Viewed from the outside the cab has been fashioned to look similarly modern and stylish, its aerodynamic lines underscored by new generation, clear lens headlights designed to offer excellent illumination at night.
Mounted on hydraulic lifts, the cab itself can be tilted forwards to allow quick and easy access to the engine during service or maintenance procedures.
The full airbrake system includes anti-lock braking, the power steering has been honed for precision as well as nimble responsiveness, while the new generation headlights not only provide better illumination at night but also help to make the truck more visible on the road – a feature emulated at the rear, where integrated, high-intensity LED tail lamps make the back of the vehicle 40% more discernible.
Further, the battery cut-off switch has been mounted inside the cab rather than outside, while the battery box is protected by a lockable casing to deter theft.
Two derivatives make up the Ultra range – the Ultra 814 and the longer, extended wheelbase Ultra 1014, the latter engineered to carry a six-ton payload and introduced to South Africa specifically for customers who need to move high volumes of cargo without having to resort to an aftermarket modification.

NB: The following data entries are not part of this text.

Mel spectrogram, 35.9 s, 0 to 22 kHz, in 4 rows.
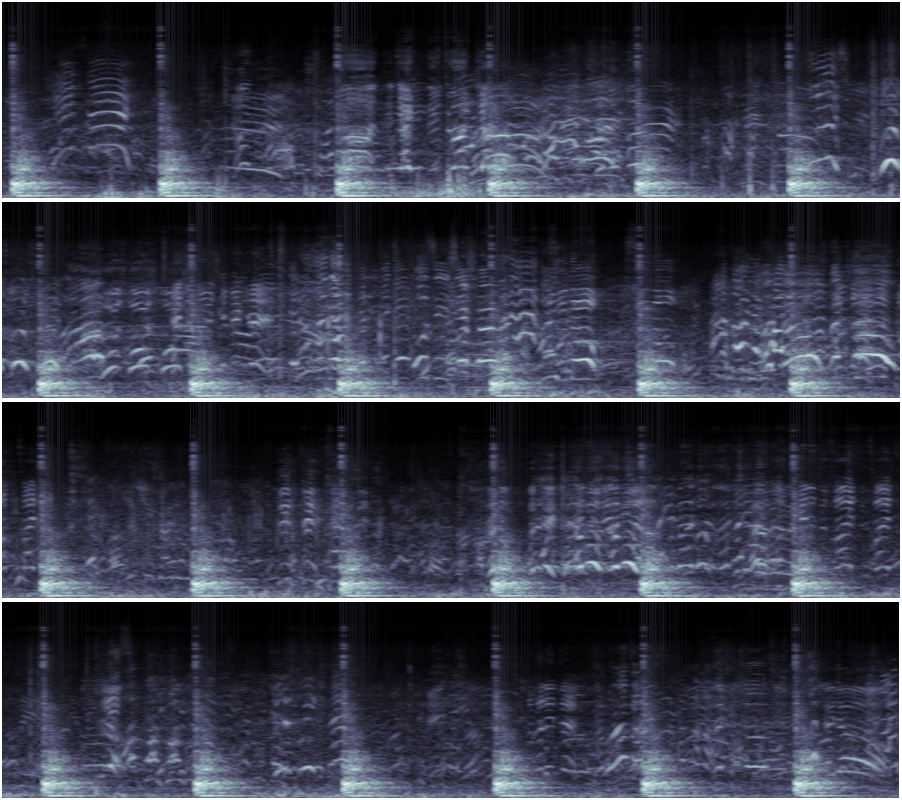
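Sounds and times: drum struck steadily: 0:00.0 - 0:35.9
players shouting: 0:00.1 - 0:19.1.

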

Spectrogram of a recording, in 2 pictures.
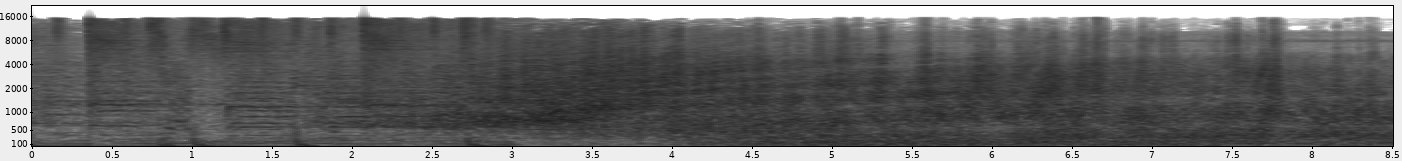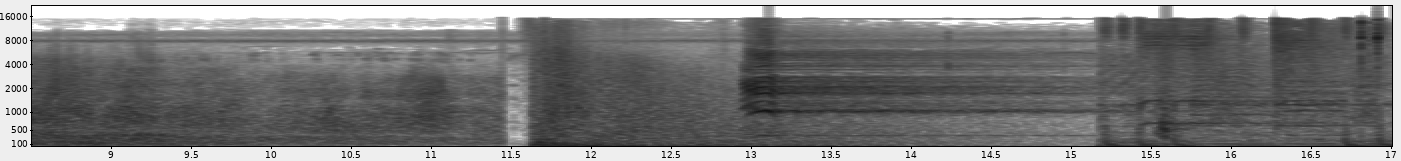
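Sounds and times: plane passing with rushing drone: 0:00.7 - 0:11.6, 0:12.6 - 0:16.0
sudden loud blast: 0:11.6 - 0:15.9.

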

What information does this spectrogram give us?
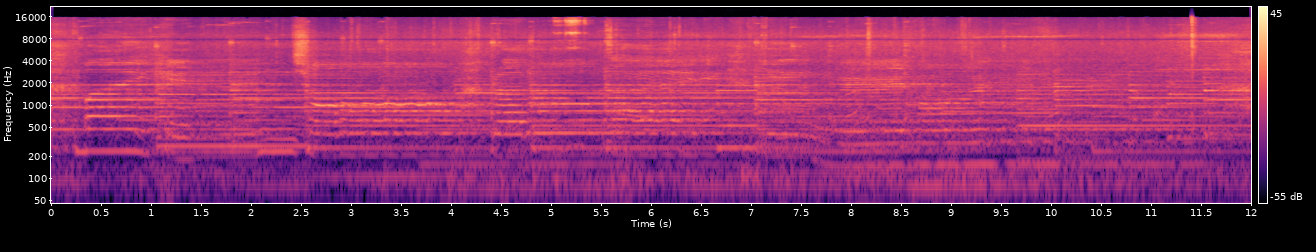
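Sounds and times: man singing long notes: 0:00.0 - 0:10.4
recorded musical backing: 0:00.0 - 0:12.0.

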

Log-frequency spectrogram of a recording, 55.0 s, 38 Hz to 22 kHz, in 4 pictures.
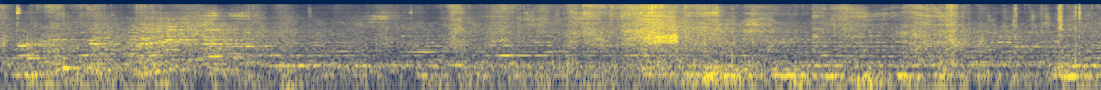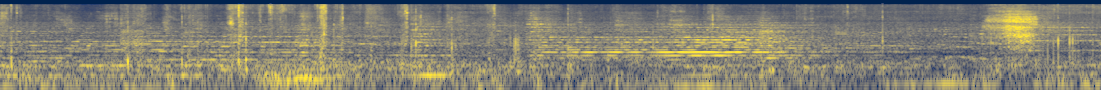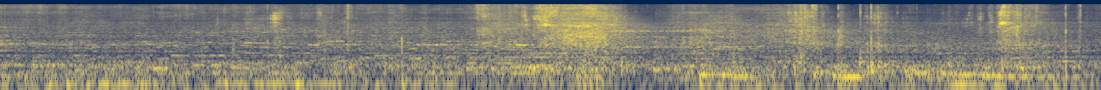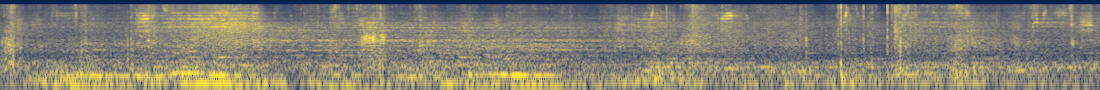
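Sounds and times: skate blades scraping ice: 0:00.0 - 0:55.0.

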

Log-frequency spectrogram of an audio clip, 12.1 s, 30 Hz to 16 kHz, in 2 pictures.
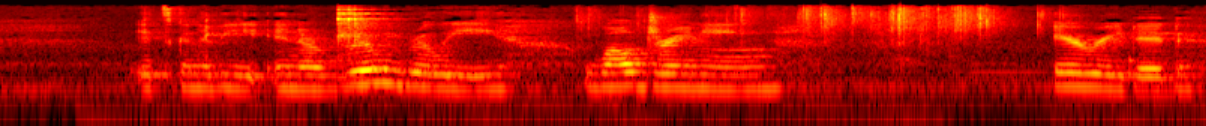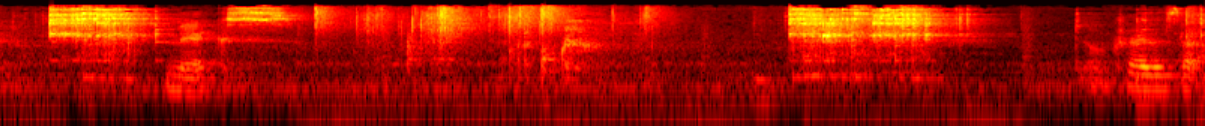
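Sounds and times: stones clinking in glass vase: 0:03.6 - 0:05.3, 0:06.2 - 0:07.0, 0:07.6 - 0:09.4, 0:10.0 - 0:11.0.

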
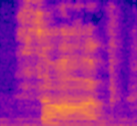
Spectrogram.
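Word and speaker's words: salve: And yes, I know most people pronounce it Solve. I just don't. I pronounce it Solve. Anyways, what she says is this Solve is good for brush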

Each of the vehicles is built on a straight frame chassis which has been designed to balance the weight of load and truck. Milled from high-strength, micro alloy which has been multi-layered for corrosion resistance, the chassis has proved in customer and other tests both here and in India to be tough and durable, adept at withstanding bad roads and varying load conditions.
Suspension on each of the derivatives consists of low friction, parabolic leaf springs with a Henkel coating for better corrosion protection and reliability; supplemented by heavy-duty shock absorbers which have been tuned for a firm but compliant ride.
An anti-roll bar is incorporated at the front axle, while use of rubber bushes across the underpinnings has eliminated the need for repeated greasing, thus reducing maintenance costs.
A banjo-type rear axle incorporates lube for life prop shaft joints with long-lasting, serrated flange shafts, again reducing maintenance costs while allowing for higher load-carrying capacities, while the sturdy front axle boasts a higher load rating than those of most rivals – making Ultra derivatives suitable for adaptation as Reefers.
Each of the vehicles is powered by Tata’s 3,0-litre common rail diesel engine producing 104 kW and 390 Nm.
The engine is coupled to Tata’s G550-OD transmission, a six-speed, manual-shift gearbox, which provides fast, easy and smooth cog-swapping aided by pneumatic power assistance to reduce clutch pedal effort for the driver.
The Ultra is available in two configurations to suit various business needs. The Ultra 814 offers a body length of 5 to 5,5 metres, while the Ultra 1014 – its wheelbase stretched by 610 mm to 4 530 mm – offers a body length of 6,0 metres.